Results: Of the 136 myocardial segments in 8 minipigs, histopathology found MI in 27 segments. Diagnostic per-segment sensitivities and specificities for 100 kV grayscale LE images, LE-DECT images, and MR images obtained 10 minutes after contrast agent injection for both the readers were 0.62, 0.77, 0.79 and 0.97, 0.92, 0.94, respectively. Although sensitivities were higher for LE-DECT and LE-MRI than for 100 kV grayscale images, no statistically significant difference for the diagnostic accuracies of 100 kV grayscale LE images, LE-DECT images, and MR images (0.9, 0.89, 0.9) existed 10 minutes successive to contrast agent injection (all P > 0.05). Infarct size for LE-MRI, LE-DECT, and 100 kV grayscale LE images correlated well with histopathological findings (r2 = 0.97, 0.96, and 0.94; all P < 0.01).

Conclusions: This feasibility study shows a high accuracy and a good correlation of LE-DECT and LE-MRI to histopathology for the detection of LE in a porcine model of reperfused chronic MI.

From the Departments of *Diagnostic and Interventional Radiology, †Cardiology, ‡Forensic Medicine, and §Animal Research, Johann Wolfgang Goethe-University, Frankfurt, Germany; and ¶Department of Radiology and Radiological Science, Medical University of South Carolina, Charleston, SC.

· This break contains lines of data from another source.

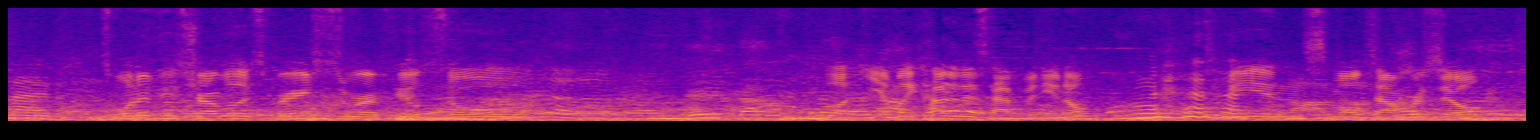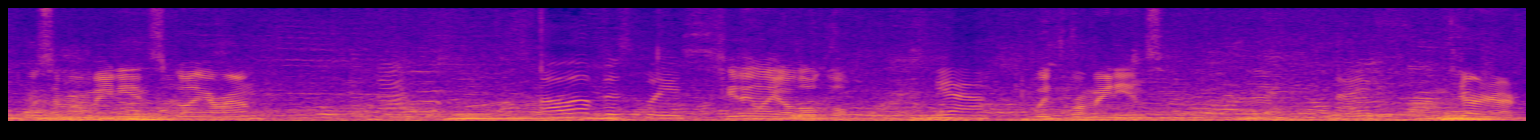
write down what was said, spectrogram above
Nice. It's one of these travel experiences where I feel so lucky. I'm like, how did this happen, you know? to be in small town Brazil with some Romanians going around, I love this place. feeling like a local Yeah. with Romanians. Nice. Very nice.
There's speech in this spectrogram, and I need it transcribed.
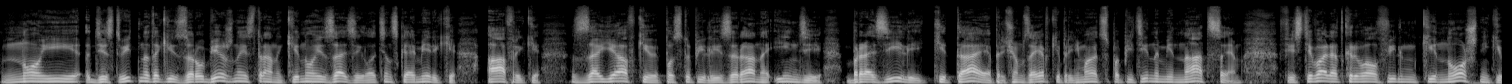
но и действительно такие зарубежные страны, кино из Азии, Латинской Америки, Африки. Заявки поступили из Ирана, Индии, Бразилии, Китая. Причем заявки принимаются по пяти номинациям. Фестиваль открывал фильм «Киношники».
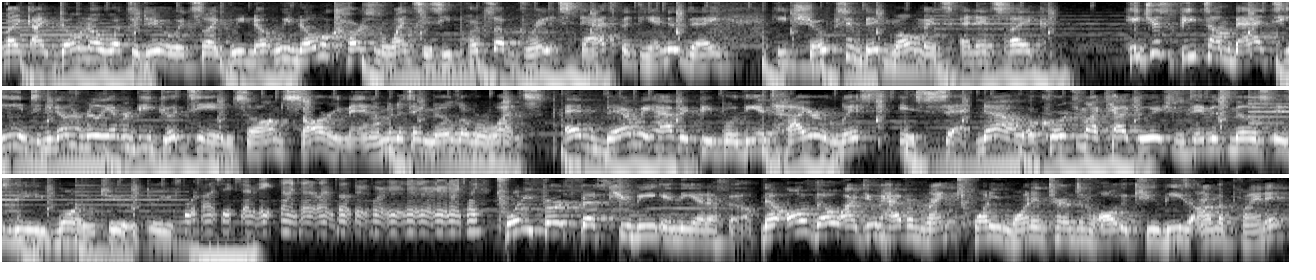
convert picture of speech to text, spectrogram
Like I don't know what to do. It's like we know we know what Carson Wentz is. He puts up great stats, but at the end of the day, he chokes in big moments, and it's like he just beats on bad teams and he doesn't really ever beat good teams. So I'm sorry, man. I'm going to take Mills over Wentz. And there we have it, people. The entire list is set. Now, according to my calculations, Davis Mills is the 1, 2, 3, 4, 5, 6, 7, 8, 9, 10, 11, 21st best QB in the NFL. Now, although I do have him ranked 21 in terms of all the QBs on the planet,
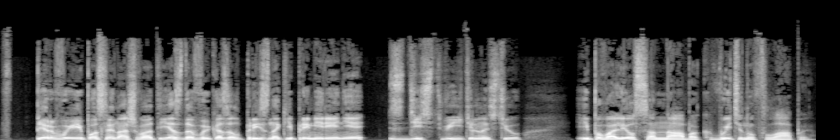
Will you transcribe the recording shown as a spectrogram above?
впервые после нашего отъезда выказал признаки примирения с действительностью и повалился на бок, вытянув лапы.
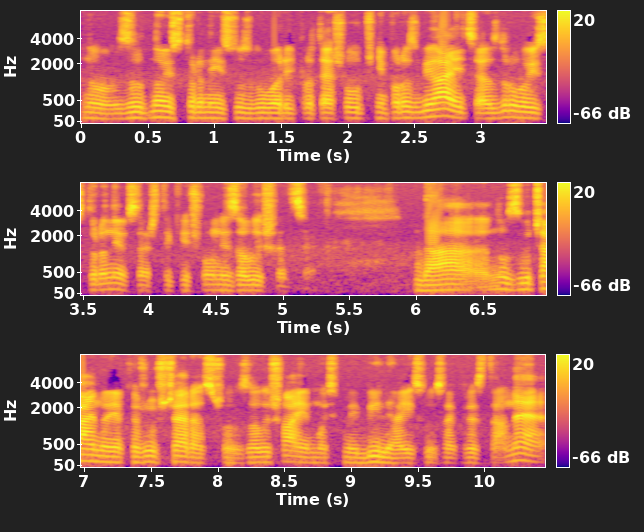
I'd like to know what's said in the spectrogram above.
ну, з одної сторони Ісус говорить про те, що учні порозбігаються, а з другої сторони, все ж таки, що вони залишаться. Да, ну, звичайно, я кажу ще раз, що залишаємось ми біля Ісуса Христа, не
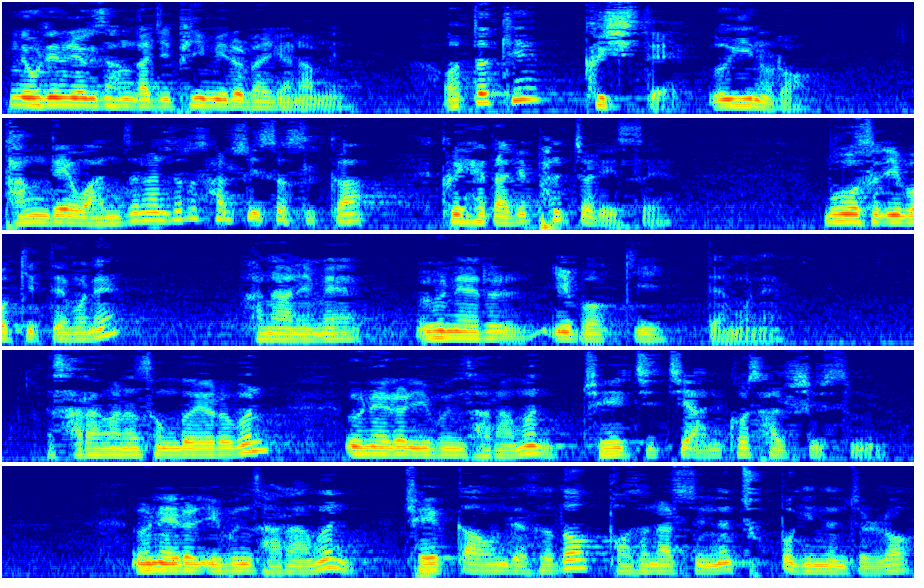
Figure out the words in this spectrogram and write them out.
근데 우리는 여기서 한 가지 비밀을 발견합니다. 어떻게 그 시대 의인으로 당대의 완전한 자로 살 수 있었을까? 그 해답이 8절에 있어요. 무엇을 입었기 때문에? 하나님의 은혜를 입었기 때문에. 사랑하는 성도 여러분, 은혜를 입은 사람은 죄 짓지 않고 살 수 있습니다. 은혜를 입은 사람은 죄 가운데서도 벗어날 수 있는 축복이 있는 줄로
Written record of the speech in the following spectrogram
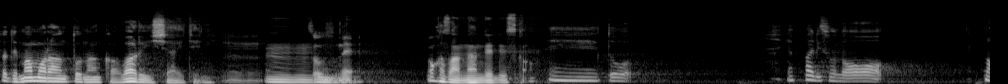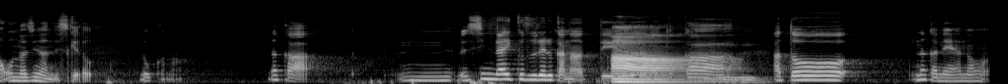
だって守らんとなんか悪いし相手に。うん。うんうん。そうですね。若さんなんでですか？えーと、やっぱりその、まあ同じなんですけど、どうかな。なんか、うん信頼崩れるかなっていうのとか、あと、なんかね、あの、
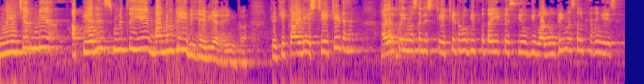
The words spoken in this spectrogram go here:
नेचर में अपियरेंस में तो ये वॉलंट्री बिहेवियर है इनका, क्योंकि कार्डी स्टेटेड है। अगर कोई मसल स्टेटेड होगी तो बताइए कैसी होगी? वॉलंट्री मसल कहेंगे इसे।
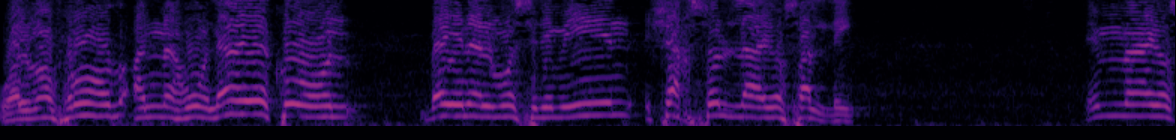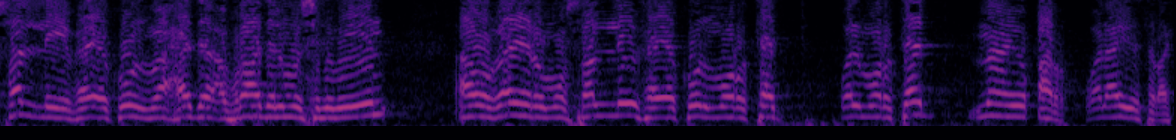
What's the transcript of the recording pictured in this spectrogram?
والمفروض أنه لا يكون بين المسلمين شخص لا يصلي. إما يصلي فيكون أحد أفراد المسلمين أو غير مصلي فيكون مرتد والمرتد ما يقر ولا يترك.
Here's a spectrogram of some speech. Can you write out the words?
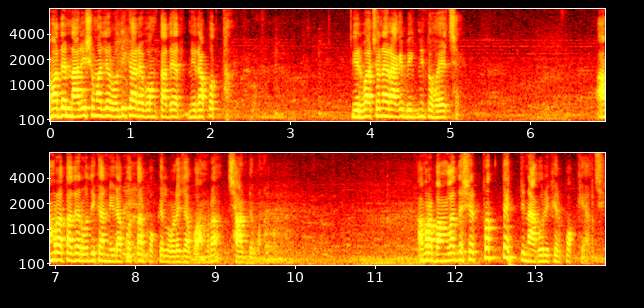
আমাদের নারী সমাজের অধিকার এবং তাদের নিরাপত্তা নির্বাচনের আগে বিঘ্নিত হয়েছে। আমরা তাদের অধিকার নিরাপত্তার পক্ষে লড়ে যাব, আমরা ছাড় দেব না। আমরা বাংলাদেশের প্রত্যেকটি নাগরিকের পক্ষে আছি।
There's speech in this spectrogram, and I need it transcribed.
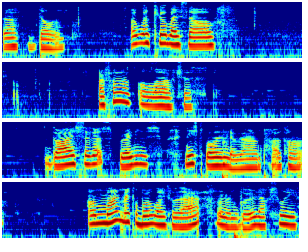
That's dumb. I'm gonna kill myself. I found like a lot of chests. Guys, I got springs. Need spawn in the ramp. I can't. I might make a boat like that, and I'm good actually.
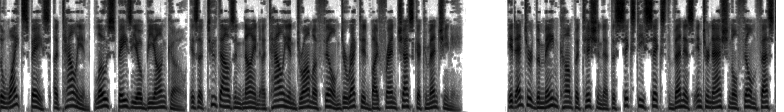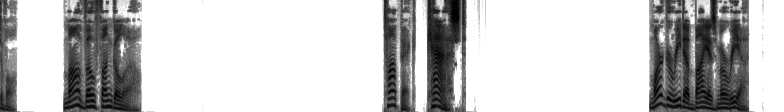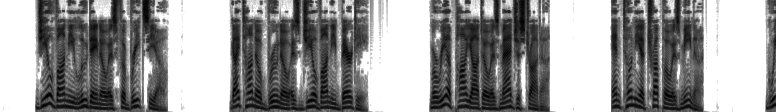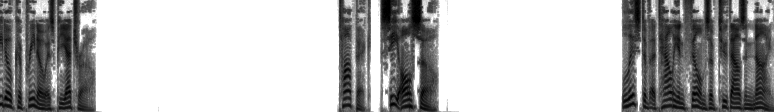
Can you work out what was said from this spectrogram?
The White Space Italian, Lo Spazio Bianco is a 2009 Italian drama film directed by Francesca Comencini. It entered the main competition at the 66th Venice International Film Festival. Ma vo fungolo Cast Margherita Buy as Maria Giovanni Ludeno as Fabrizio Gaetano Bruno as Giovanni Berti Maria Paiato as Magistrata Antonia Truppo as Mina Guido Caprino as Pietro. See also List of Italian films of 2009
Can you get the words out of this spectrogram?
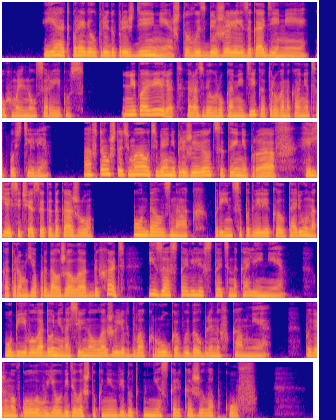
Я отправил предупреждение, что вы сбежали из академии, ухмыльнулся Рейгус. Не поверят, развел руками Ди, которого наконец отпустили. А в том, что тьма у тебя не приживется, ты не прав. И я сейчас это докажу. Он дал знак. Принца подвели к алтарю, на котором я продолжала отдыхать, и заставили встать на колени. Обе его ладони насильно уложили в два круга, выдолбленных в камне. Повернув голову, я увидела, что к ним ведут несколько желобков.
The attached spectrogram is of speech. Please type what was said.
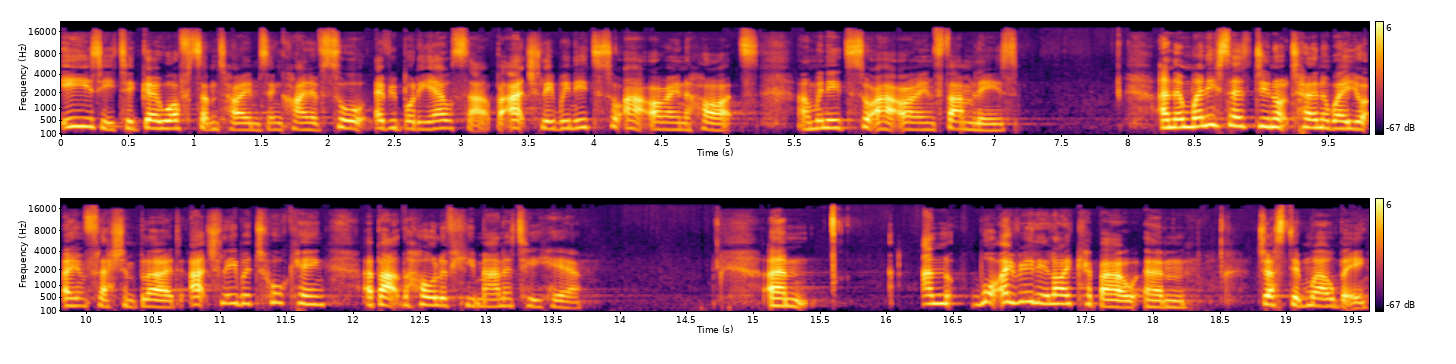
easy to go off sometimes and kind of sort everybody else out, but actually we need to sort out our own hearts and we need to sort out our own families. And then when he says, do not turn away your own flesh and blood, actually we're talking about the whole of humanity here. Um, and what I really like about um, Justin Welby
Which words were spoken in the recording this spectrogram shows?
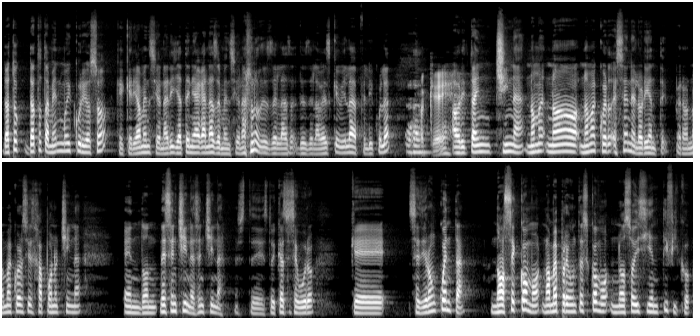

Received July 5, 2010; and accepted for publication, after revision, January 20, 2011.

Reprints: J. Matthias Kerl, MD, Institute for Diagnostic and Interventional Radiology, Johann Wolfgang Goethe-University Frankfurt, Theodor-Stern-Kai 7, 60590 Frankfurt, Germany. E-mail:

© 2011 Lippincott Williams & Wilkins, Inc.